*Work order*: Please make sure what you return matches the listing below exactly, minus its pictures.

——————————

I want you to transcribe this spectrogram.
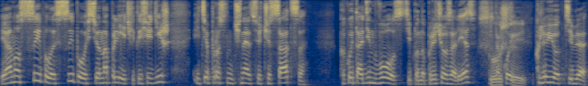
и оно сыпалось, сыпалось все на плечи, и ты сидишь, и тебе просто начинает все чесаться. Какой-то один волос типа на плечо залез, Слушай. такой клюет тебя.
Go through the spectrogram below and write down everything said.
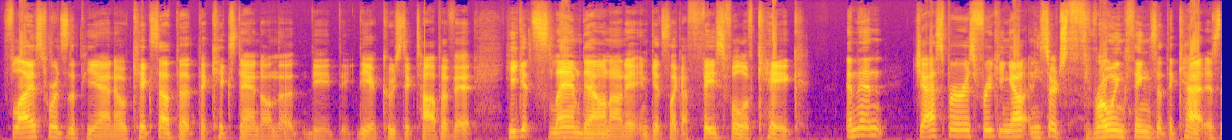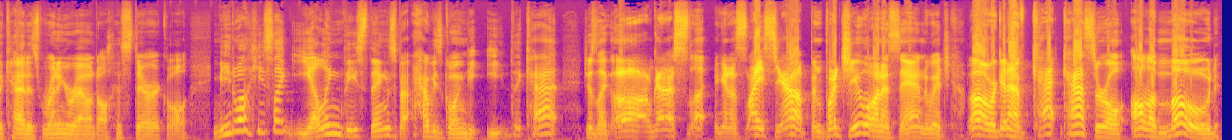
flies towards the piano, kicks out the, the kickstand on the, the, the, the acoustic top of it. He gets slammed down on it and gets like a face full of cake. And then Jasper is freaking out and he starts throwing things at the cat as the cat is running around all hysterical. Meanwhile, he's like yelling these things about how he's going to eat the cat. Just like, oh, I'm gonna, sli- I'm gonna slice you up and put you on a sandwich. Oh, we're gonna have cat casserole a la mode.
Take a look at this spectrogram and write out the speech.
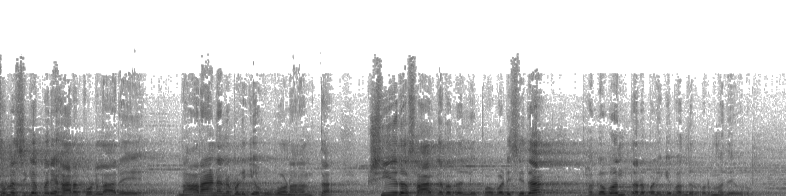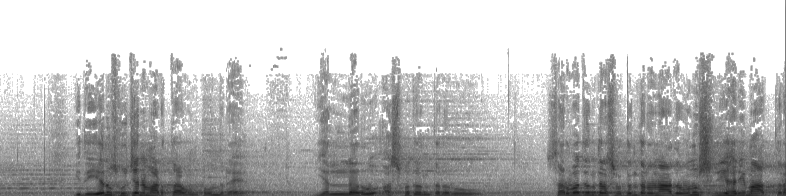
ಸಮಸ್ಯೆಗೆ ಪರಿಹಾರ ಕೊಡಲಾರೆ. ನಾರಾಯಣನ ಬಳಿಗೆ ಹೋಗೋಣ ಅಂತ. ಕ್ಷೀರಸಾಗರದಲ್ಲಿ ಪವಡಿಸಿದ ಭಗವಂತನ ಬಳಿಗೆ ಬಂದರು ಬ್ರಹ್ಮದೇವರು. ಇದು ಏನು ಸೂಚನೆ ಮಾಡ್ತಾ ಉಂಟು ಅಂದರೆ ಎಲ್ಲರೂ ಅಸ್ವತಂತ್ರರು. ಸರ್ವತಂತ್ರ ಸ್ವತಂತ್ರನಾದವನು ಶ್ರೀಹರಿ ಮಾತ್ರ.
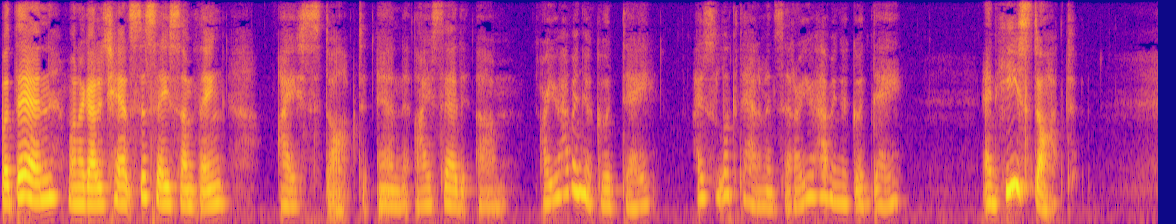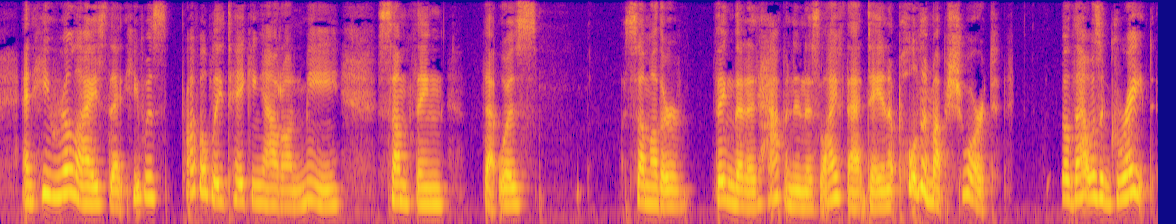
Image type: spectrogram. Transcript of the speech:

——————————

*Exercise answer*:
I want you to transcribe this spectrogram.
и оно сыпалось, сыпалось все на плечи, и ты сидишь, и тебе просто начинает все чесаться. Какой-то один волос типа на плечо залез, Слушай. такой клюет тебя.
Go through the spectrogram below and write down everything said.
flies towards the piano, kicks out the, the kickstand on the, the, the, the acoustic top of it. He gets slammed down on it and gets like a face full of cake. And then Jasper is freaking out and he starts throwing things at the cat as the cat is running around all hysterical. Meanwhile, he's like yelling these things about how he's going to eat the cat. Just like, oh, I'm gonna, sli- I'm gonna slice you up and put you on a sandwich. Oh, we're gonna have cat casserole a la mode.
Take a look at this spectrogram and write out the speech.
ಸಮಸ್ಯೆಗೆ ಪರಿಹಾರ ಕೊಡಲಾರೆ. ನಾರಾಯಣನ ಬಳಿಗೆ ಹೋಗೋಣ ಅಂತ. ಕ್ಷೀರಸಾಗರದಲ್ಲಿ ಪವಡಿಸಿದ ಭಗವಂತನ ಬಳಿಗೆ ಬಂದರು ಬ್ರಹ್ಮದೇವರು. ಇದು ಏನು ಸೂಚನೆ ಮಾಡ್ತಾ ಉಂಟು ಅಂದರೆ ಎಲ್ಲರೂ ಅಸ್ವತಂತ್ರರು. ಸರ್ವತಂತ್ರ ಸ್ವತಂತ್ರನಾದವನು ಶ್ರೀಹರಿ ಮಾತ್ರ.
Image type: spectrogram. Transcript of the speech:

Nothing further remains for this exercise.